a lawyer who hurries to the scene of an accident to try to get business from injured persons. The insurance companies are cracking down on ambulance chasers.
an ambulance chaser(informal)
a lawyer who finds work by persuading people who have been hurt in accidents to ask for money from the person who injured them He was a notorious ambulance chaser. He made millions out of other people's misfortunes.
An attorney who seeks to profit from someone's injury or accident; also, an inferior lawyer. For example, Karen refused to join any law firm that included ambulance chasers. The practice of suing for damages on behalf of the injured person in exchange for a contingency fee-usually a large percentage of the amount so won-may be older, but this derogatory term began to be used for lawyers who actively sought out individuals injured in accidents who required an ambulance. [Slang; late 1800s]
ambulance chaserand chaser
1. n. a lawyer or entrepreneur who hurries to the scene of an accident to try to get the business of any injured persons.

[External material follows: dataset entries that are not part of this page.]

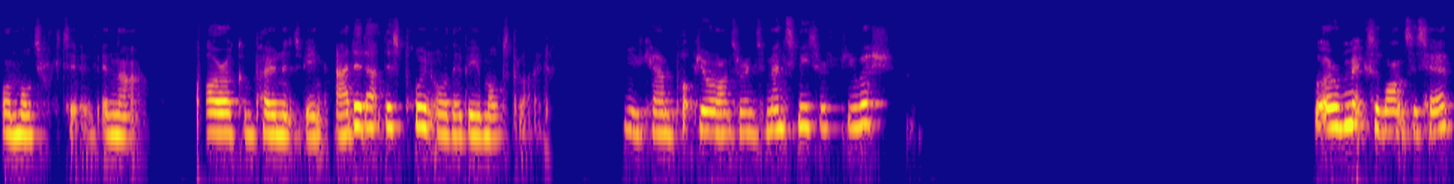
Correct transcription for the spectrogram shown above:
or multiplicative in that are our components being added at this point or they're being multiplied? You can pop your answer into Mentimeter if you wish. Got a mix of answers here.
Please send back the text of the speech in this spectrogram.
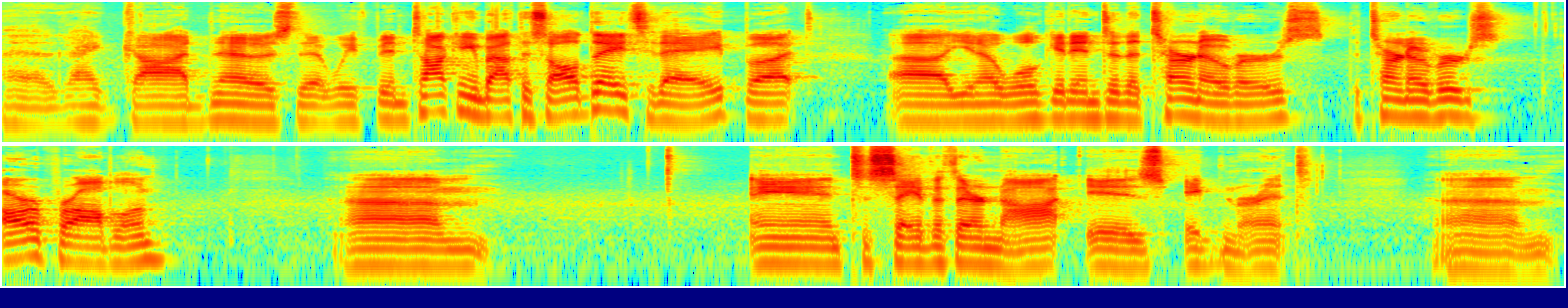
uh, God knows that we've been talking about this all day today, but uh, you know, we'll get into the turnovers. The turnovers are a problem. Um, and to say that they're not is ignorant. Um,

The insurance companies are cracking down on ambulance chasers. A chaser got here before the ambulance, even.
2. n. a derogatory term for any lawyer. (Also a rude term of address.) That ambulance chaser is trying to charge me for reaching his office when I called a wrong number! Three-hundred dollars an hour for what? You two-bit chaser!